Why Catalan Secession Trumps Scots' Case

♠ Posted by Emmanuel in at 10/10/2014 01:30:00 AM
90,000 at the Nou Camp (and counting) support secession.
Here we go again: the Catalans have scheduled a referendum on remaining in Spain on November 9. However, there is a rather large complication in that the central government in Madrid does not recognize this referendum and would not even consider an outcome that tilts toward secession. So, the stage is set for another secessionist movement. More so than the question of Scottish independence, this one may have greater implications for the fate of the EU. For one thing, Catalunya is the wealthiest region in the country. For another, also consider that Spain is actually in the eurozone and things could get ugly real soon:
The Catalonian independence movement has been gathering strength for many years. But right now, it appears to have reached a tipping point. Following the Scottish vote, the regional government of Catalonia set its own independence referendum for Nov. 9. The question will be very simple. Do you want to remain a part of Spain or not?

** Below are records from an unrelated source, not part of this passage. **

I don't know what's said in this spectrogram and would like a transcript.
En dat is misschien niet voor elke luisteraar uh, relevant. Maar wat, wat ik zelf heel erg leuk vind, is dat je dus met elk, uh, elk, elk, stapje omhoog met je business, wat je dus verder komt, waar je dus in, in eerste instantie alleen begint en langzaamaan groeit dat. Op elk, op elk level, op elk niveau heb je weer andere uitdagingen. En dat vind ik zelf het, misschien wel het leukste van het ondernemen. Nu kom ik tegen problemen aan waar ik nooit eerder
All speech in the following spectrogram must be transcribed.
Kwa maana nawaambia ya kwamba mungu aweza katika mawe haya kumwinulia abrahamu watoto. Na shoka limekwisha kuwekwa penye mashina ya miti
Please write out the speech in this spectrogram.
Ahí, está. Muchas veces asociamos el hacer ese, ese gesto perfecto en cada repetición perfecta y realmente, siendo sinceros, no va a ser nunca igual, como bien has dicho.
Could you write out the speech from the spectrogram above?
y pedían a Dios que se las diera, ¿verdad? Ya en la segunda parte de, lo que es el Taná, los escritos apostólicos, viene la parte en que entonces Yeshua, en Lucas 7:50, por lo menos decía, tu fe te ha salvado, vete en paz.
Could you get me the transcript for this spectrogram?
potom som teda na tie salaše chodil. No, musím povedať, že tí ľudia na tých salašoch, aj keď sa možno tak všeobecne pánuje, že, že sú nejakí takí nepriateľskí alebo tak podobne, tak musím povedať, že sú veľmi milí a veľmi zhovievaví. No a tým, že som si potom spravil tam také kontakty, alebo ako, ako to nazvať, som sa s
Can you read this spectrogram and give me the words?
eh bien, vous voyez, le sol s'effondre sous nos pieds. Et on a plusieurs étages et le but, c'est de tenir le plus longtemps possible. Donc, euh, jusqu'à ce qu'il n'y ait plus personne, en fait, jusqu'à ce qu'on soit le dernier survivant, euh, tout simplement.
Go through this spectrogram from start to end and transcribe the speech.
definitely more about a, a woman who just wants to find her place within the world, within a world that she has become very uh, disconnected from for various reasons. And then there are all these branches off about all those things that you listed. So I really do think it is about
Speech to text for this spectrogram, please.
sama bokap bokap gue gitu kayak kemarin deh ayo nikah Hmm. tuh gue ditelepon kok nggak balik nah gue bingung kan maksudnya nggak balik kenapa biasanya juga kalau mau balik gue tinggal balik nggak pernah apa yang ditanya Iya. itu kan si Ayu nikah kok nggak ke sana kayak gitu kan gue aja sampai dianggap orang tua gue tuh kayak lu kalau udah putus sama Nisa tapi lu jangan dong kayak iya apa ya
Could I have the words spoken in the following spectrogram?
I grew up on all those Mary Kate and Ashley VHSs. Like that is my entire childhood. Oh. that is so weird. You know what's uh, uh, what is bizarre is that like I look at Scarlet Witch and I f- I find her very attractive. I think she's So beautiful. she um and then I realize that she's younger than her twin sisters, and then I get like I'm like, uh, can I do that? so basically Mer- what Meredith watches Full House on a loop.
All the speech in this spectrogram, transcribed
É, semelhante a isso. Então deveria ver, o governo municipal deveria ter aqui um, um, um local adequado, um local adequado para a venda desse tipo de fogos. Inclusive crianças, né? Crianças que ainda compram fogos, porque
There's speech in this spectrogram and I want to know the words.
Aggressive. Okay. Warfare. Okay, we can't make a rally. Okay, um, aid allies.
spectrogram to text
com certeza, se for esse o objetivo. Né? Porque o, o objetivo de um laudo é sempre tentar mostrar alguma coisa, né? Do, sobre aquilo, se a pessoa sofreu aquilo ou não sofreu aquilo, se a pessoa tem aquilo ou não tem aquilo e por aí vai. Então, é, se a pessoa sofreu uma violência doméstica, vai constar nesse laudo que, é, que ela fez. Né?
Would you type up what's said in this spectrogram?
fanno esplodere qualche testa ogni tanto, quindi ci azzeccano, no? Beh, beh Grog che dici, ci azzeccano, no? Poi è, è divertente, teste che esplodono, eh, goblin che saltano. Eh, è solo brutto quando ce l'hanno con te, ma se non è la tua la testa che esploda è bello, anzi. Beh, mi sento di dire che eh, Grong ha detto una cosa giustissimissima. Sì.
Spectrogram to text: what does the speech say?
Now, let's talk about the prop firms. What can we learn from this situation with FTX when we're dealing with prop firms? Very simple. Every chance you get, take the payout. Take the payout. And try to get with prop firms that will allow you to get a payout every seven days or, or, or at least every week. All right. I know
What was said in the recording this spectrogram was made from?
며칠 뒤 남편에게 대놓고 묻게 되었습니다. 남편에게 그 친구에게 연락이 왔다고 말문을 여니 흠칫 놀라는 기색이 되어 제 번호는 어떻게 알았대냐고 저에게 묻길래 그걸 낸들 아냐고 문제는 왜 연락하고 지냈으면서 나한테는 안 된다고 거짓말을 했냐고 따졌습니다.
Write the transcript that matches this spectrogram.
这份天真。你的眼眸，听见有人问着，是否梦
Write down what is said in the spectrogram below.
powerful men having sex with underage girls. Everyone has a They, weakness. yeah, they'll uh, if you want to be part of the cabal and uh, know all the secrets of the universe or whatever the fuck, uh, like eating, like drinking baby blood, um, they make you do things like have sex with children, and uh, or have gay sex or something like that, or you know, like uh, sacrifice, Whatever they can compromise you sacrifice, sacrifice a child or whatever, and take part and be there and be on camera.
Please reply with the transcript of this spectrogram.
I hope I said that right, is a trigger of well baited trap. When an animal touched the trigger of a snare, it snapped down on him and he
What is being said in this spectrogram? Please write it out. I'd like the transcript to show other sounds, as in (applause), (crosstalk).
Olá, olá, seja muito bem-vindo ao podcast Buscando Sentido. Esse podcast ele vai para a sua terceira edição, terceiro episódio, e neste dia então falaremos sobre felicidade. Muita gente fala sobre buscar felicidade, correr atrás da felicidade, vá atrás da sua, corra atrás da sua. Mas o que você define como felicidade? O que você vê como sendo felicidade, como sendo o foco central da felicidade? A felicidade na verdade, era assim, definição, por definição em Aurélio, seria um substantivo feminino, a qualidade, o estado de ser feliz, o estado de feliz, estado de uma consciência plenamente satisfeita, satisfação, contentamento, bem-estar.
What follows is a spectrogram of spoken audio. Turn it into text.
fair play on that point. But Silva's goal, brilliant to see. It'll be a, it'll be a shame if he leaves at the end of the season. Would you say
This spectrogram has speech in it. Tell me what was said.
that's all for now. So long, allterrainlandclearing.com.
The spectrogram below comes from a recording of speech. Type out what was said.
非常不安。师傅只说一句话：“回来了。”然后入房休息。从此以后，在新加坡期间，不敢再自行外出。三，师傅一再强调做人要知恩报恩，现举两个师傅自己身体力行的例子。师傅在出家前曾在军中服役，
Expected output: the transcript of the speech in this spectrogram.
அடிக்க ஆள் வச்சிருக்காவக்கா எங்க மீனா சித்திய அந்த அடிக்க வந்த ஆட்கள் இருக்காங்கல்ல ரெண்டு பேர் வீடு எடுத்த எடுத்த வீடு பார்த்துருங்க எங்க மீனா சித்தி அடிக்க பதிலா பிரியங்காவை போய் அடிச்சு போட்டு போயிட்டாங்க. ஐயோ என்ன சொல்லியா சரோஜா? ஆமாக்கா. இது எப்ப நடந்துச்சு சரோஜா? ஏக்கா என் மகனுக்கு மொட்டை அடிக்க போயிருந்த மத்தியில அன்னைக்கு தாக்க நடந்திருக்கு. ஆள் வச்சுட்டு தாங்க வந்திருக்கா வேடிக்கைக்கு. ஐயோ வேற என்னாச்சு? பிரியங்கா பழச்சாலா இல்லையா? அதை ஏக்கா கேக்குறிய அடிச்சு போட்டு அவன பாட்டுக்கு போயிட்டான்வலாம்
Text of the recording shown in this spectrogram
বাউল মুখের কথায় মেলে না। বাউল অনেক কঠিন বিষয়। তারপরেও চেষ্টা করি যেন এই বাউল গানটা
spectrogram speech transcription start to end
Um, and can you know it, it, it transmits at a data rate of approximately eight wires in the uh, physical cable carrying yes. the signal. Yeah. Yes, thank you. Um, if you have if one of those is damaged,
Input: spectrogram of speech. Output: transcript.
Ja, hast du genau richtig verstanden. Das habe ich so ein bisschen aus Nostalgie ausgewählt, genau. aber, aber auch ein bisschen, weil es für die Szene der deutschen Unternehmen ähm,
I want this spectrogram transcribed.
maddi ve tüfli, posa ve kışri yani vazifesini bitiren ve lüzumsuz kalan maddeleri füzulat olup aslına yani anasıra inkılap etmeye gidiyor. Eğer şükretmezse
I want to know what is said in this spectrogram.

The trouble is, the Spanish government has flatly rejected the right of Catalans to choose. The constitutional court has rejected the vote, and it remains to be seen whether it goes ahead. If it does, and Catalans vote yes, it will be hard to resist granting its independence. After all, the days when people were forced to remain in a state against their democratic will are meant to be long behind us. 
While Scotland would have been less viable on its own, prospects are rather better for an independent Catalunya. Instead of being a net beneficiary of being inside the UK like Scotland, most calculations suggest Catalunya subsidizes the rest of Spain:
It would have a gross domestic product of $314 billion, according to calculations by the OECD, which would make it the 34th largest economy in the world. That would make it bigger than Portugal or Hong Kong, which are perfectly viable by themselves. Its GDP per capita would be $35,000, which would make it wealthier than South Korea, Israel or Italy. There is nothing for anyone to be afraid of there...

For all the nationalist rhetoric, Scotland had relatively little to gain from independence. The U.K. is a relatively successful economy, and while Scotland has been doing reasonably well, it has an aging population and faces declining oil revenues. It was subsidized by the larger country it was part of, and was likely to become more dependent on it as time passed.

Although the numbers are hotly debated, there is plenty of evidence that a wealthy Catalonia subsidizes the rest of Spain. Worse, Spain itself is locked into a dysfunctional currency union, which, despite a minor upturn this year, offers little apart from grinding recession, mass unemployment and rising debt.
In a past post, I've discussed the politics of football: Barcelona FC as a rallying point for Catalan independence and Real Madrid as one for the concentration of power in the Spanish capital. Given the importance of football politics to life in Spain, the threat of expulsion from La Liga of the world's second most valuable football club (after Real Madrid) may be the thing that ironically keeps Catalunya in Spain:
The president of La Liga said today that Catalan clubs like Barcelona and Espanyol would be excluded from Spain's top tier should the region succeed in its push for independence from Spain. Javier Tebas said the country's sports law entitles only one non-Spanish territory - Andorra - to legally participate in the league or other official competitions.